Behaviors that are positively reinforced will increase (or maintain at its current level) over time, meaning an animal will attempt the same behavior again if it worked for him to earn something desirable. The reward is a consequence for the behavior, and a reason to perform the behavior again.

Rewards can consist of anything your dog or cat wants, including food, treats, toys, an opportunity to sniff something or greet a person/animal, or a walk outside the home.

Sometimes we intend to positively reinforce a behavior, but the reward we give at that specific time is not desired by our pet, so it doesn’t act as true reinforcement, and the behavior isn’t offered at an increased rate.

Therefore, it’s important to understand it’s the learner, the pet, who gets to decide whether a reward is reinforcing to him.

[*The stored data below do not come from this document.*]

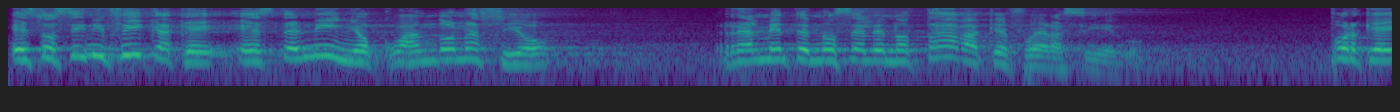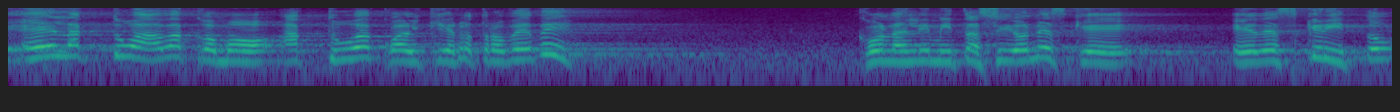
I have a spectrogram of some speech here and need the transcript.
Esto significa que este niño cuando nació realmente no se le notaba que fuera ciego, porque él actuaba como actúa cualquier otro bebé, con las limitaciones que he descrito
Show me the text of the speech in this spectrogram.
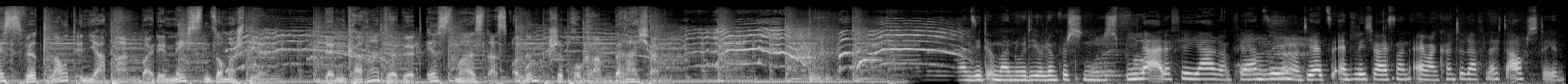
Es wird laut in Japan bei den nächsten Sommerspielen. Denn Karate wird erstmals das olympische Programm bereichern. Man sieht immer nur die Olympischen Spiele alle vier Jahre im Fernsehen und jetzt endlich weiß man, ey, man könnte da vielleicht auch stehen.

And just like with people, our pets can like certain foods sometimes and not as much other times. They have their individual preferences, they can feel like playing more than eating, or vice versa at any given time, so we can incorporate this knowledge into how we train our pets.